The dialogue is a clever mix of double entendres, spiritual invocations, and grave rhetoric, but it doesn’t favor one of these modes over another; as spoken by the actors in characteristically uninflected tones, the words and their associations are brought to bear on viewers with no untoward influence. A mid-film interlude sees Vincent and Joseph enraptured by a pair of female singers performing an operetta in a vacant, candle-lit cathedral, their words (“His mind was quick/His soul generous/And never did he grieve his illustrious, ill-fated house, except by his death”) reflecting upon the grief and spiritual transformation that our young protagonist is undergoing. In Green’s films, every word, whether spoken, sung, or written, is a pathway toward enlightenment. A more literal scene finds the newly acquainted Joseph and Vincent sitting in a park discussing the spiritual and moral implications of the story of Abraham and Isaac. If Vincent’s attempted murder is, as the film seems to suggest, a kind of inversion of Abraham’s would-be sacrifice—a symbolic attempt by a son to demonstrate the extent of his lost innocence—then one might read the film as a kind of reconciliation of Old Testament law and New Testament promise.
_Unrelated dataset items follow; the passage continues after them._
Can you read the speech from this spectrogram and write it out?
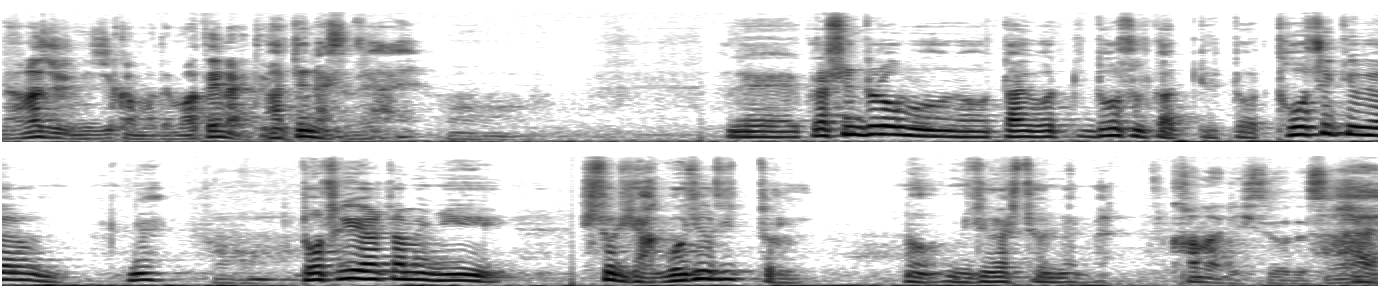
72時間まで待てないということですね。でクラッシンドロームの対応ってどうするかっていうと透析をやるんですね。透析をやるために1人150リットルの水が必要になります。かなり必要ですね、はい、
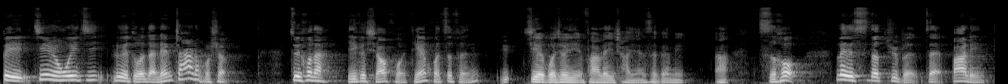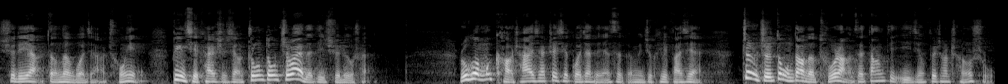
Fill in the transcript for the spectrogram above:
被金融危机掠夺的连渣都不剩。最后呢，一个小伙点火自焚，结果就引发了一场颜色革命啊。此后，类似的剧本在巴林、叙利亚等等国家重演，并且开始向中东之外的地区流传。如果我们考察一下这些国家的颜色革命，就可以发现，政治动荡的土壤在当地已经非常成熟。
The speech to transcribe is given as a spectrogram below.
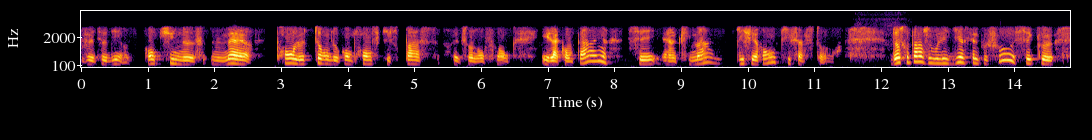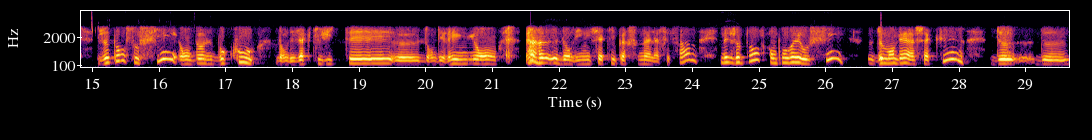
je vais te dire, quand une, une mère prend le temps de comprendre ce qui se passe avec son enfant et l'accompagne, c'est un climat différent qui s'instaure. D'autre part, je voulais dire quelque chose, c'est que je pense aussi, on donne beaucoup dans des activités, euh, dans des réunions, dans des initiatives personnelles à ces femmes, mais je pense qu'on pourrait aussi demander à chacune de, de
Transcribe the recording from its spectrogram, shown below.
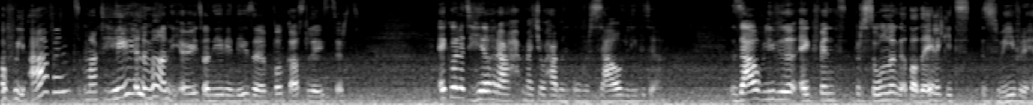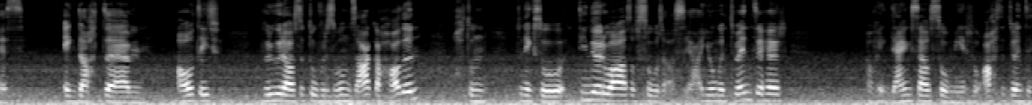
of goedenavond. Maakt helemaal niet uit wanneer je deze podcast luistert. Ik wil het heel graag met jou hebben over zelfliefde. Zelfliefde, ik vind persoonlijk dat dat eigenlijk iets zweverig is. Ik dacht um, altijd, vroeger als we het over zo'n zaken hadden, toen, toen ik zo tiener was of zo, zelfs ja, jonge twintiger, of ik denk zelfs zo meer, zo 28,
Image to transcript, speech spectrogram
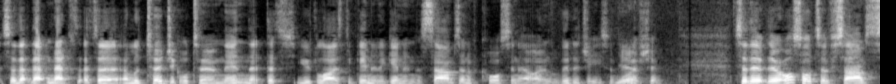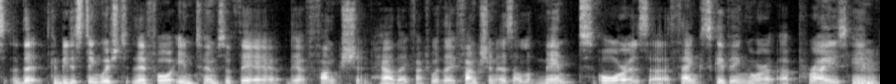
so that, that that's, that's a, a liturgical term then that, that's utilized again and again in the Psalms and of course in our own liturgies and Yeah. worship. So there, there are all sorts of psalms that can be distinguished, therefore, in terms of their, their function, how they function, whether they function as a lament or as a thanksgiving or a praise hymn. Mm.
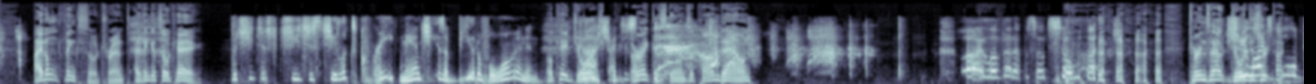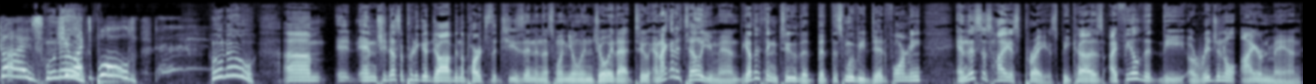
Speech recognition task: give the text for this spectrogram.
I don't think so, Trent. I think it's okay. but she just she just she looks great man she is a beautiful woman and Okay, George. Gosh, I just- All right, Costanza, calm down. oh, i love that episode so much Turns out she George is her likes type. bold guys Who knows? she likes bold Who knew? Um, it, and she does a pretty good job in the parts that she's in in this one. You'll enjoy that too. And I got to tell you, man, the other thing too that that this movie did for me, and this is highest praise because I feel that the original Iron Man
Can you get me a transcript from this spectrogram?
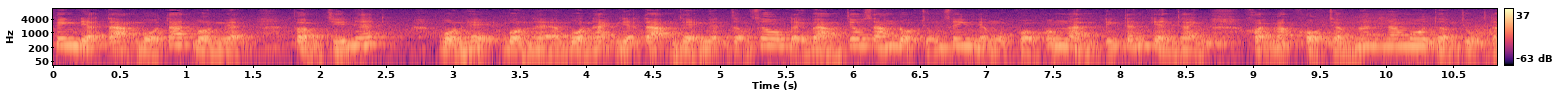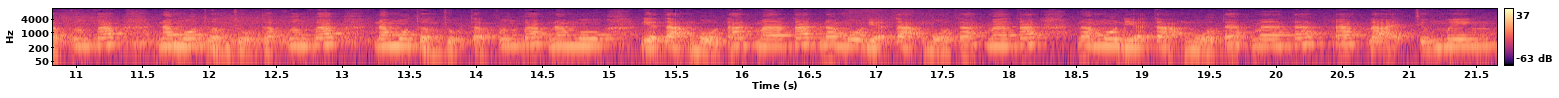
Kinh địa tạng, bồ tát, bổn nguyện, phẩm chín hết bổn hệ bổn hệ, bổn hạnh địa tạng thể nguyện rộng sâu đại bảng chiêu sáng độ chúng sinh, địa ngục khổ không ngần, tinh tấn kiền thành, khỏi mắc khổ trầm luân, nam mô thường trụ thập phương pháp, nam mô thường trụ thập phương pháp, nam mô thường trụ thập phương pháp, nam mô địa tạng bồ tát ma tát, nam mô địa tạng bồ tát ma tát, nam mô địa tạng bồ tát ma tát, tác đại chứng minh.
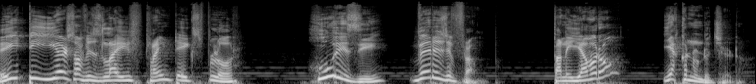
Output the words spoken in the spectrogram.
eighty years of his life trying to explore who is he where is he from తను ఎవరో ఎక్కడి నుండి వచ్చాడు?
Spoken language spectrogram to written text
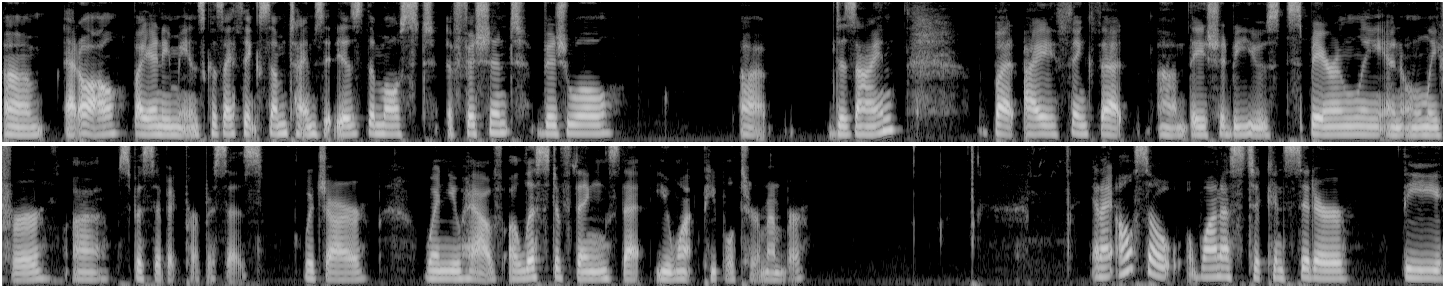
um, at all by any means, because I think sometimes it is the most efficient visual uh, design, but I think that um, they should be used sparingly and only for uh, specific purposes, which are when you have a list of things that you want people to remember. And I also want us to consider the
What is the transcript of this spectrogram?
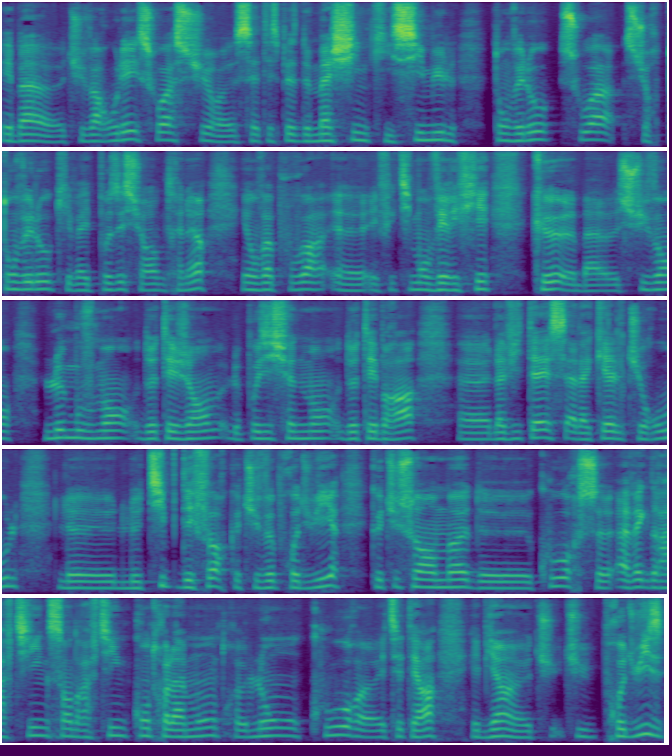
eh ben, tu vas rouler soit sur cette espèce de machine qui simule ton vélo, soit sur ton vélo qui va être posé sur un home trainer, et on va pouvoir effectivement vérifier que, bah, suivant le mouvement de tes jambes, le positionnement de tes bras, la vitesse à laquelle tu roules, le type d'effort que tu veux produire, que tu sois en mode euh, course avec drafting, sans drafting, contre la montre, long, court, euh, etc. Eh bien, euh, tu, tu produises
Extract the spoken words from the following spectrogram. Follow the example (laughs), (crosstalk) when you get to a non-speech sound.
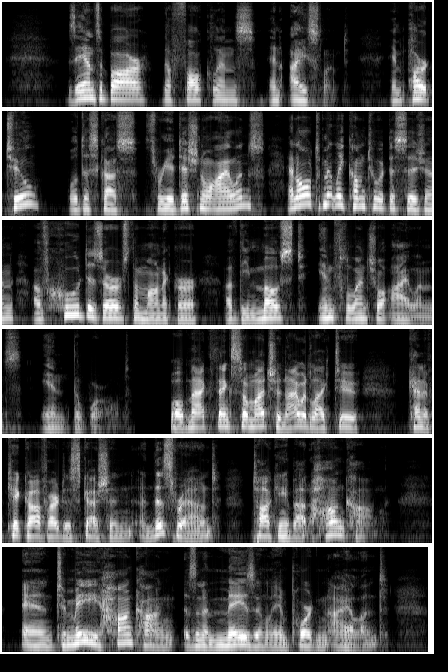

Indeed, even before their closing act expedition, in which a donkey escorts the family toward the horizon and to what one can only assume is a kind of New Bethlehem, it’s clear that Vincent, Joseph, and Marie are well on their way to fulfilling a preordained order. But Green’s deft deployment of overt symbolism, coupled with his empathetic attention to the emotional travails of his characters, allows the film to operate equally well as a theologic parable, an existential comedy, and an anachronistic family drama. In fact, it’s that very amalgamation of registers that elevates the film far past the merely instructive. “Films from that period give us hope. Even when the subject matter is dark,” Marie says to Vincent after an evening out to see Antonioni’s Red Desert, followed by the film’s most plainspoken admission: “I need hope in order to live.”